Instead, we took a breath and a hard look at our goals. We wanted the system we chose to be purposeful and composable, and that meant spending time exploring other options. And this is something we could only do because we’re at a certain scale. In a smaller shop, it would make sense to have either a Nomad expert or a Kubernetes expert — but not both.
But we’re large enough that we can let teams pick the right tools for the job. And we’re also large enough that we’re required to pick the right tools for the job: when you’re running a large-scale distributed system, every little bit counts.
Handled Nomad’s Quirks
Kubernetes helped us address Nomad’s need for manual intervention. If we wanted to update our version of Nomad, we could push it to Kubernetes, which would only try to update the first server. If that failed, Kubernetes would stop the deploy and keep the remaining four running so everything could be safely rolled back.
As for the wedging issue, Kubernetes’ health checks proved invaluable. The readiness probe could check a given HTTP endpoint and ensure that it was accessible before updating, and the liveness probe could check that a server is… live, and restart it if not. So Kubernetes gave us autonomous, self-actualized containers that could auto-heal if they became unhealthy.

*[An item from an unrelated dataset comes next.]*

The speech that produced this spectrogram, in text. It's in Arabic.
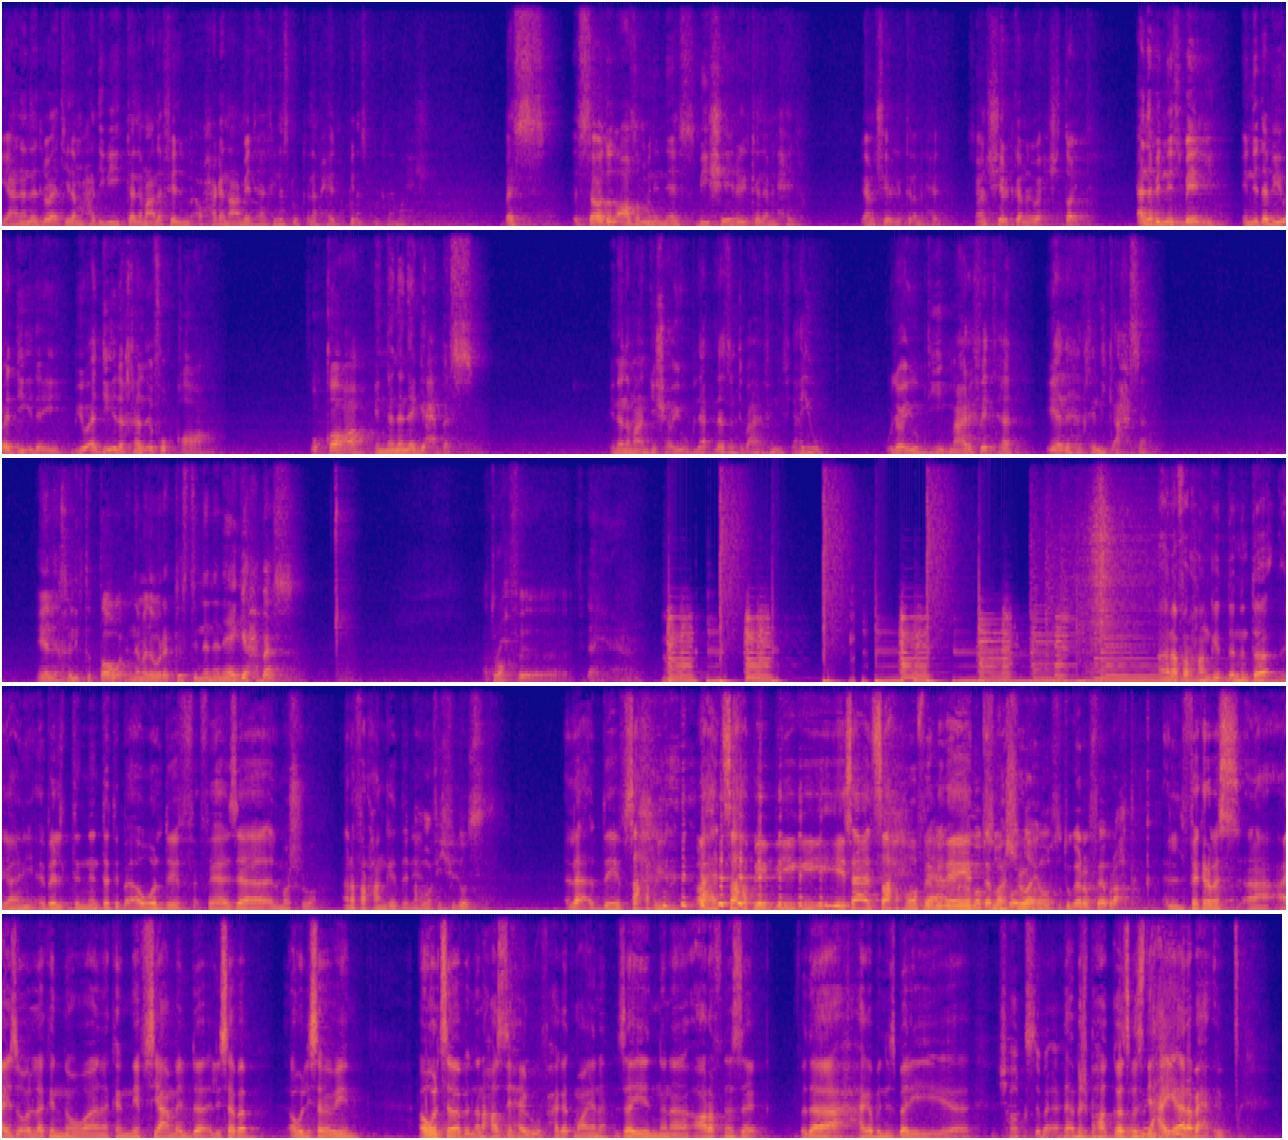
يعني أنا دلوقتي لما حد بيجي يتكلم على فيلم أو حاجة أنا عاملها في ناس بتقول كلام حلو في ناس بتقول كلام وحش. بس السواد الأعظم من الناس بي share الكلام الحلو بيعمل share الكلام الحلو. ما بيعملش share الكلام الوحش. طيب أنا بالنسبة لي إن ده بيؤدي إلى إيه؟ بيؤدي إلى خلق فقاعة. فقاعة إن أنا ناجح بس. إن أنا ما عنديش عيوب. لا لازم تبقى عارف إن في عيوب. والعيوب دي معرفتها هي اللي هتخليك أحسن. هي اللي هتخليك تتطور. إنما لو ركزت إن أنا ناجح بس هتروح في في داهية يعني. أنا فرحان جدا إن أنت يعني قبلت إن أنت تبقى أول ضيف في هذا المشروع. أنا فرحان جدا هو يعني مفيش فلوس؟ لا ضيف صاحبي. واحد صاحبي بيجي يساعد صاحبه في يعني بداية مبسوط مشروع والله مبسوط وجرب فيها براحتك. الفكرة بس أنا عايز أقول لك إن هو أنا كان نفسي أعمل ده لسبب أو لسببين. أول سبب إن أنا حظي حلو في حاجات معينة زي إن أنا أعرف ناس زيك. فده حاجة بالنسبة لي مش هكس بقى. لا مش بهجس بس دي حقيقة. أنا بح...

Write Less Code, Use More Tools
So, using Kubernetes to orchestrate Nomad really isn’t so outrageous. It’s a matter of perspective: once we landed on Nomad as the solution to our scheduling problem, we considered it to be part of the product; Kubernetes was the solution for scaling the product.
This distinction is important because it affects how we approached each problem. As soon as Nomad fulfilled its destiny as a job scheduler, we stopped treating it as an orchestration system; instead, it just became one of several components in CircleCI 2.0. And that meant we could tackle the problem of making CircleCI 2.0 highly available separately from the problem of scheduling jobs.
All of this was in the spirit of writing less code. By breaking these problems into digestible pieces, we were able to pick the right tool for each scenario, instead of picking one orchestration system and using it everywhere. It’s a liberating feeling, and we highly recommend it. The glorious conclusion to this story ends with the cathartic deletion of all the custom orchestration code that the original CircleCI relies on — and we very much look forward to that day.